Most of the little shops disappeared during the recession of the mid-’80s, when most of the shops in our parade were empty. Then Terence Conran arrived in the area and people began to realise that Chelsea was coming up again. Gradually all the empty premises were taken over by expensive designer shops. Issey Miyake, a Japanese fashion designer, now occupies our shop.

We liked to think of ourselves as the top of the second division of booksellers (this was before Premiership days). But increasingly the middle has disappeared from the trade. You still have the Simon Finchs and the Bernard Shaperos of this world – extremely able and successful fellows. And you still have more modest businesses outside London, where overheads are lower. But the area that we occupied has all but disappeared.

Although the overheads largely prompted us to leave Chelsea, we were also finding the journey to and from our home in Totteridge increasingly tiring. It’s about eighteen miles cross country and got a bit much six days a week.

But we have by no means given up bookselling. We exhibit at Biblion, which also means that our stock is accessible on the Internet. We are very fortunate in having a handful of old established customers who have been close to us for years and still want us to represent them in the sale rooms. Philippa is delighted to have more time to spend working in the garden. When people ask how we are getting on, I like to tell them the story of the elderly Oxford don, who was stopped in the street by a friend and asked if he was enjoying retirement. ‘Well, I miss the vaca- tions’. There’s a great deal of truth in that.

Interviewed for the Bookdealer in May 2001

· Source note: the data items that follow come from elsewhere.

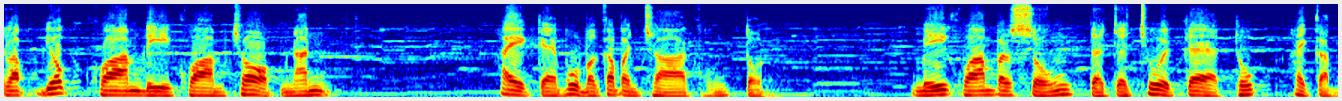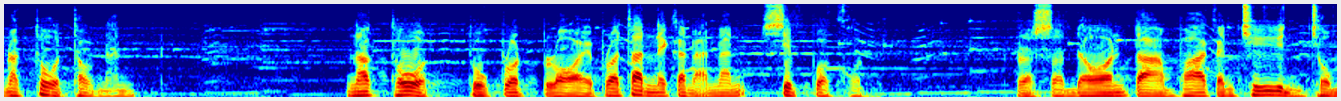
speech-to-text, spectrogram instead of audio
กลับยกความดีความชอบนั้น ให้แก่ผู้บังคับบัญชาของตน มีความประสงค์แต่จะช่วยแก้ทุกข์ให้กับนักโทษเท่านั้น นักโทษ ถูกปลดปล่อยเพราะท่านในขณะนั้นสิบกว่าคนรัษฎรต่างพากันชื่นชม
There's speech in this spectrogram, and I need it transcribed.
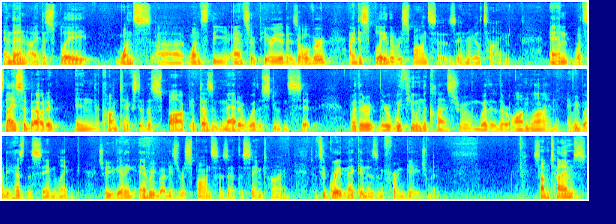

On 15 September 2003, Leo died after a short illness. We had continued to buy and sell books from home after we left King’s Road, missing the friendship and bustle of the shop, but enjoying the peace and quiet of Totteridge. Leo’s colleagues and friends in the book trade have spoken of the warmth and affection they had felt for him and for his old-fashioned bookselling ways. I hope that Chelsea Rare Books will continue in a modest way to represent Leo’s attitude to the trade.

Afterword added in 2004

Leo and Philippa Bernard

A Poland & Steery Co-production